The arrival of a new big-box game from Reiner Knizia almost guarantees what we shall be playing at the next session of the club, but when Mark G phoned to say he wasn't going to be able to get to this session, we wondered whether it would play well enough with just three players. However, we decided to give it a go and I'm happy to say it worked really well. Nige had played once before so he took us through the rules and we were off. The game is about acquiring regions of ancient Egypt and building pyramids there to gain victory points. However, you also have to farm the land to gain income for building and buying more land. The game is just six turns long with scoring taking place at the end of rounds three and six.
Each turn is made of five phases. Firstly the regions available to purchase on that turn are revealed; players then bid for regions; they then spend money on power cards (which give certain benefits later in the game), farms to generate income and stones for the pyramids; the fourth phase involves making a sacrifice of money to Amun Re, in return for which the player will receive gifts from their god; and finally players harvest the land and receive income from their farms. The bidding is a bit different from the norm, because if you are overbid on a particular region, you have to bid on a different region before you can bid again on the original region. And it's possible you can't get back to bidding on the first region because the auction ends as soon as everybody is bidding on a different region. Add to that the fact that there are certain types of power card that alter the normal bidding rules and you end up with auctions being very difficult to judge how to bid.
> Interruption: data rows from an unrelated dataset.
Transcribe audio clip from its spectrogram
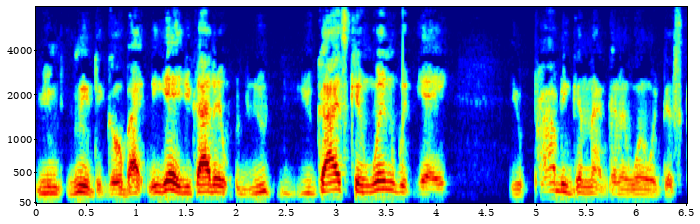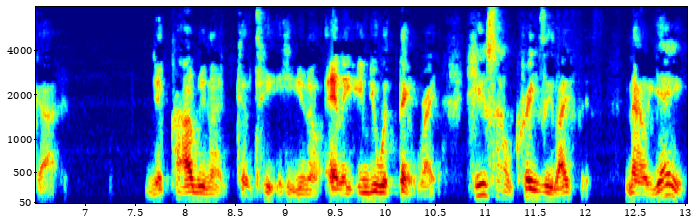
You need to go back to Ye. You got to you you guys can win with Ye. You're probably not gonna win with this guy. You're probably not because he, he, you know, and, and you would think, right? Here's how crazy life is. Now, Ye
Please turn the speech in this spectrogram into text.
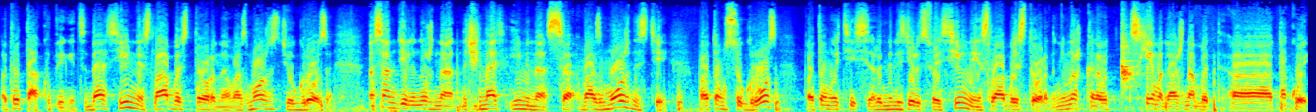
вот, вот так вот двигается, да, сильные, слабые стороны, возможности, угрозы. На самом деле нужно начинать именно с возможностей, потом с угроз, потом идти анализировать свои сильные и слабые стороны. Немножко вот схема должна быть э, такой.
Scoring points comes primarily from the pyramids you own at the end of rounds three and six. Each pyramid built gets you a VP and each set of pyramids ( a set being one pyramid in each of your regions ) scores a bonus of 3 VPs. The player with the most pyramids in one region on the East and West of the Nile gains 5 VPs and a player whose regions contain a Temple also get VPs depending on the generosity of the sacrifice to Amun Re. Some of the power cards also give VPs if the player succeeds in fulfilling certain conditions and that's it. After the first scoring, ownership of the regions dies and the same regions come up for auction again during the second three turns. After the second scoring, players may gain up to 6 extra VPs depending on how much money they have left and then the person with the most VPs wins.
In our game, Nige benefited early on from having played before and knowing the relative benefits of the various regions. However, playing with just three players meant that those regions with "camel harvests" were more valuable than in a four or five player game because the sacrifice almost always was less than 13 and so the camel harvest almost always paid out. I recognised this and opted to take Avaris in the first turn rather than increase the bidding on areas that looked more valuable (due to free power cards / stones). By the end of the third turn, Nige had built loads of pyramids in his regions and had the most pyramids on the East and equal most on the West of the Nile. ( I could have denied him a tie in the West but had misinterpreted the rule and thought that only the region with the most pyramids on the whole of the board got the bonus, so I used an action to do something else rather than buy an extra stone to break the tie). What I did do though was gain 33 income in the harvest phase of the third turn to set myself up for the second half of the game. Nige ran away with the lead after the first scoring with 23 VPs to my 13 and Mark K's 3.
In the second half, I used my new-found wealth to seize two of the three regions with the most pyramids and was aiming in the final round to grasp the region with the most pyramids. However, the bidding went against me, a power card messed up my plans and I was forced into the worst region of the three available. The one saving grace was that it meant all my regions were on the West of the Nile and I had the right power card to claim three bonus VPs. They were also all on the banks of the Nile and I subsequently drew that bonus power card as well. Mark K recovered well and scored highly in the second scoring round as well as taking the 6 VPs for most money. I had the second most gaining me 4 VPs to Nige's 2. This brought our total VPs level, which had looked highly unlikely at the end of the first scoring and almost impossible when I had lost out in the final bidding round. However, the tie-break rule of most pyramids led to me securing a very pleasing win, while Nige was gutted at having his convincing lead overturned.
We all felt this to be another great Reiner Knizia game. Whether it has the staying power of some of his other successes remains to be seen but we found it to be very involving, no down-time to speak of and the close finish was nail-biting.